Jeffery Martz writes;
> That is something I have been meaning to ask for a while; I have
>heared that the "edge" of the Deinonychus toe claw is actually really
>rounded like a hand claw, rather then having a sharp edge. Yeah, I know
>it would have a horny sheath, but if the sheath was sharp, wouldn't you
>expect the claw itself to reflect that shape to some degree?
Pure musings on my part...
Let's say for a moment that dromaeosaur claws weren't the killer-katanas as was
first thought. What evolutionary pressures would select for longer claws? One
answer could be linked to their origin: aboreal theropods. What if the claws
are simply innovations that allow the group to more easily maneuver in the
treetops? A while back, someone (Mickey?) suggested that dromaosaur claws
could have acted like lumberjack boot-spikes, allowing the animal to climb up
the trunks of trees. Admittedly, the idea of an animal the size of

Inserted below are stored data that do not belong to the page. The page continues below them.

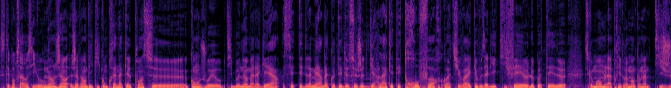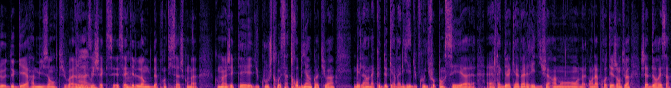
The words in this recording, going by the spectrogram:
C'était pour ça aussi ou? Non, j'avais envie qu'ils comprennent à quel point ce, quand on jouait au petit bonhomme à la guerre, c'était de la merde à côté de ce jeu de guerre là qui était trop fort, quoi. Tu vois, et que vous alliez kiffer euh, le côté de parce que moi, on me l'a appris vraiment comme un petit jeu de guerre amusant, tu vois, ah les échecs. C'est ça a été mm. langue d'apprentissage qu'on m'a qu'on m'a injecté et du coup, je trouvais ça trop bien, quoi, tu vois. Mais là, on a que deux cavaliers, du coup, il faut penser à l'attaque de la cavalerie différemment en la protégeant, tu vois. J'adorais ça.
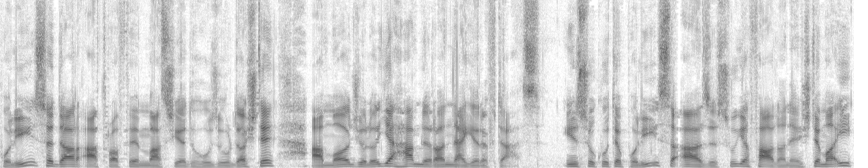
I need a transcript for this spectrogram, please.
پلیس در اطراف مسجد حضور داشته اما جلوی حمله را نگرفته است. این سکوت پلیس از سوی فعالان اجتماعی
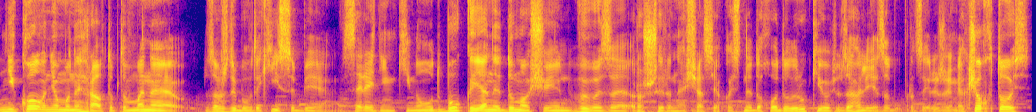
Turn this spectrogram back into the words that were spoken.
ніколи на ньому не грав. Тобто в мене завжди був такий собі середненький ноутбук, і я не думав, що він вивезе розширене. А зараз якось не доходили руки, і взагалі я забув про цей режим. Якщо хтось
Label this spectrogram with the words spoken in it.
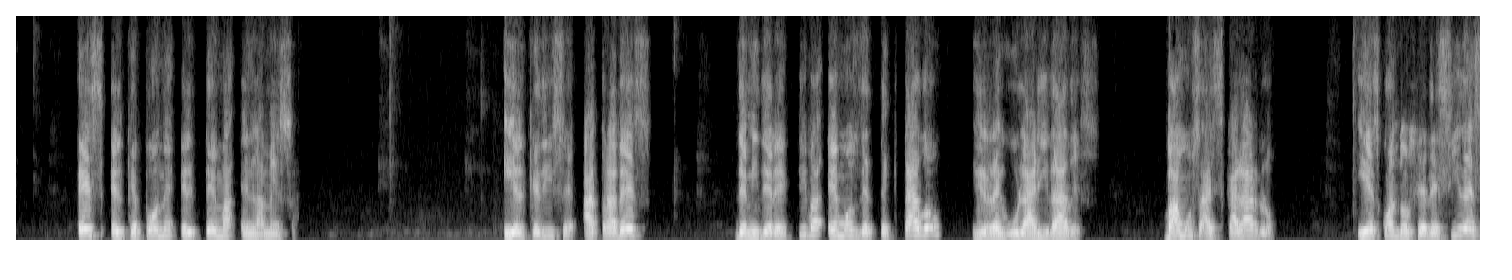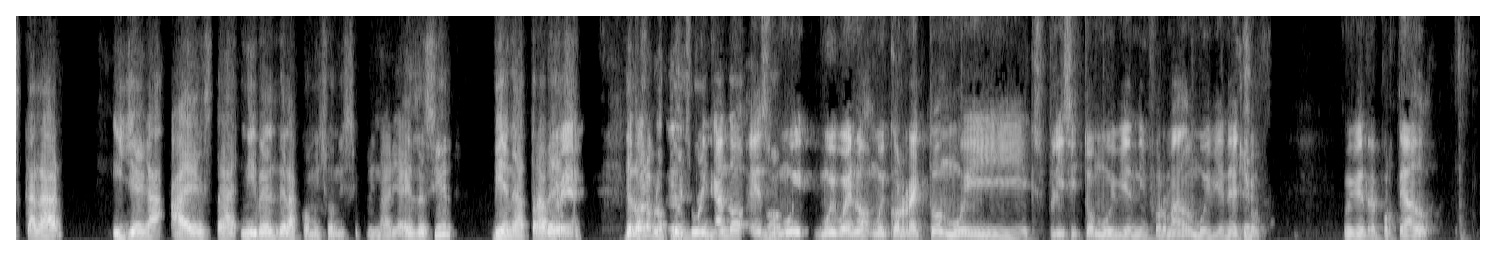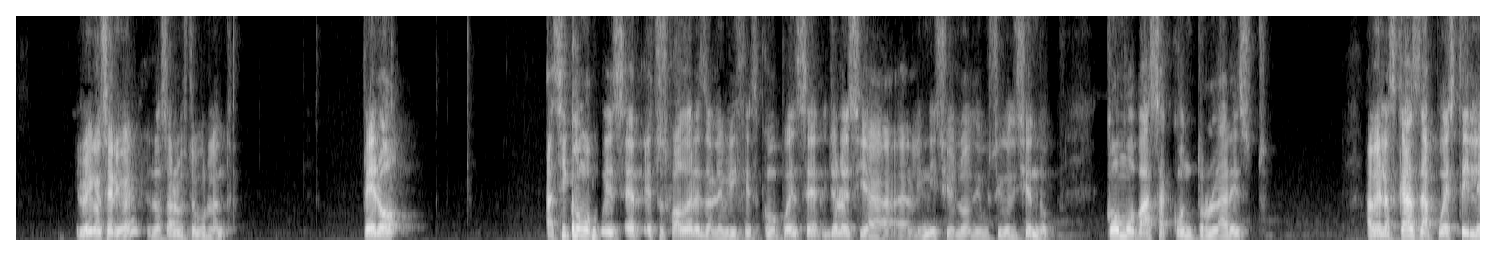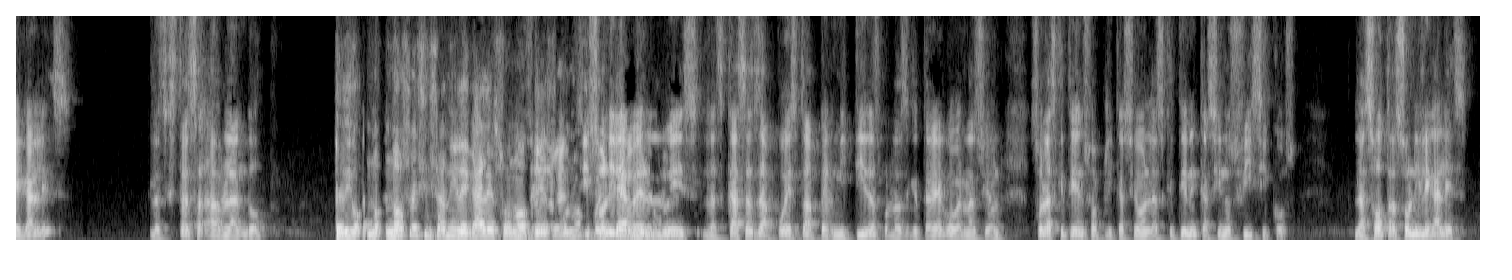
es el que pone el tema en la mesa. Y el que dice, a través de mi directiva hemos detectado irregularidades. Vamos a escalarlo. Y es cuando se decide escalar y llega a este nivel de la comisión disciplinaria. Es decir, viene a través Bien. de los Todo lo que estás dueños. explicando es ¿no? muy, muy bueno, muy correcto, muy explícito, muy bien informado, muy bien hecho, muy bien reporteado. Y lo digo en serio, ¿eh? Lo no me estoy burlando. Pero, así como pueden ser estos jugadores de Alebrijes, como pueden ser, yo lo decía al inicio y lo digo- sigo diciendo, ¿cómo vas a controlar esto? A ver, las casas de apuesta ilegales, las que estás hablando, Te digo, no, no sé si sean ilegales o no, ver, son el ile- a ver. Luis, las casas de apuesta permitidas por la Secretaría de Gobernación son las que tienen su aplicación, las que tienen casinos físicos. Las otras son ilegales.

_Utahraptor_ up a tree seems rather unstable; yet if a gorilla can maneuver
safely in a tree, then I guess it isn't totally impossible for _Utahraptor_.
If this is true, the dromaeosaur-superpredator model goes bust (kinda takes
some of the fun out of life, huh). ;^)
Orphan Vertebrate Paleontologist
When the going gets wierd, the wierd turn pro.